BACKGROUND: Physical activity classification is an objective approach to assess levels of physical activity, and indicates an individual’s degree of functional ability. It is significant for a number of the disciplines, such as behavioural sciences, physiotherapy, etc. Accelerometry is found to be a practical and low cost method for activity classification that could provide an objective and efficient measurement of people’s daily activities. METHODS: This paper utilises a mobile phone with a built-in tri-axial accelerometer sensor to automatically classify normal physical activities. A rule-based activity classification model, which can recognise 4 common daily activities (lying, walking, sitting, and standing) and 6 transitions between postural orientations, is introduced here. In this model, three types of statuses (walking/ transition, lying, and sitting/standing) are first classified based on the kinetic energy and upright angle. Transitions are then separated from walking and assigned to the corresponding type using upright angle algorithm. To evaluate the performance of this developed application, a trial is designed with 8 healthy adult subjects, who are required to perform a 6-minute activity routine with an iPhone fixed at the waist position. RESULTS: Based on the evaluation result, our application measures the length of time of each activity accurately and the achieved sensitivity of each activity classification exceeds 90% while the achieved specificity exceeds 96%. Meanwhile, regarding the transition identification, the sensitivities are high in stand-to-sit (80%) and low in sit-to-stand (56%)

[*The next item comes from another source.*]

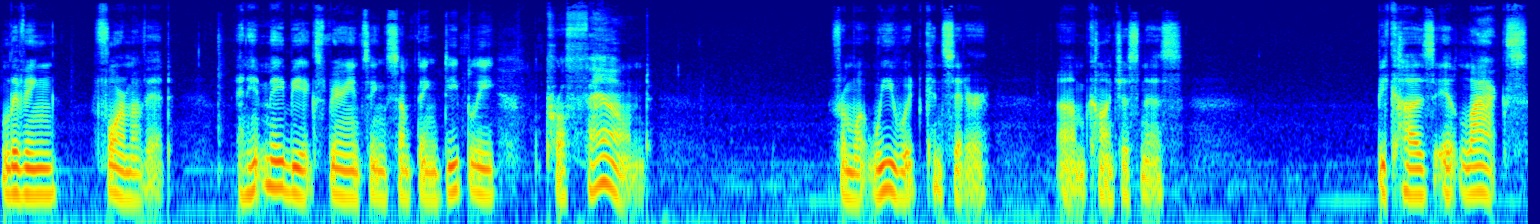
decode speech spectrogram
living form of it. And it may be experiencing something deeply profound from what we would consider um, consciousness because it lacks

Yeung, D. Y., Fung, H. H., & Chan, D. K. (2013). Positive Effect of Social Work–Related Values on Work Outcomes: The Moderating Role of Age and Work Situation. J.Gerontol.B Psychol.Sci.Soc.Sci..
Objectives. This study investigated the effect of social work-related values on job performance through job satisfaction and tested whether age and work situation would moderate such associations.Methods. This study consists of two parts: Part 1 is a cross-sectional survey among 299 Chinese clerical employees aged 19-60 years and Part 2 is a 14-day experience sampling study in a subsample of Part 1 (N = 67).Results and Discussion. Part 1 revealed that age moderated the effect of social work-related values on job performance through job satisfaction, with a stronger positive effect in older workers than in younger workers. Part 2 demonstrated that the moderating effect of age shown in Part 1 also varied across work situations. In particular, holding momentary social work-related values was beneficial to the task performance of older workers, and the effect was significantly stronger when they were in social situations than in nonsocial situations, whereas the effect remained weak among younger workers regardless of work context. Moreover, the moderating effect of age could be accounted for by future time perspective. This study supports socioemotional selectivity theory that goal orientation shifts toward the emphasis of interpersonal closeness when one perceives future time as increasingly limited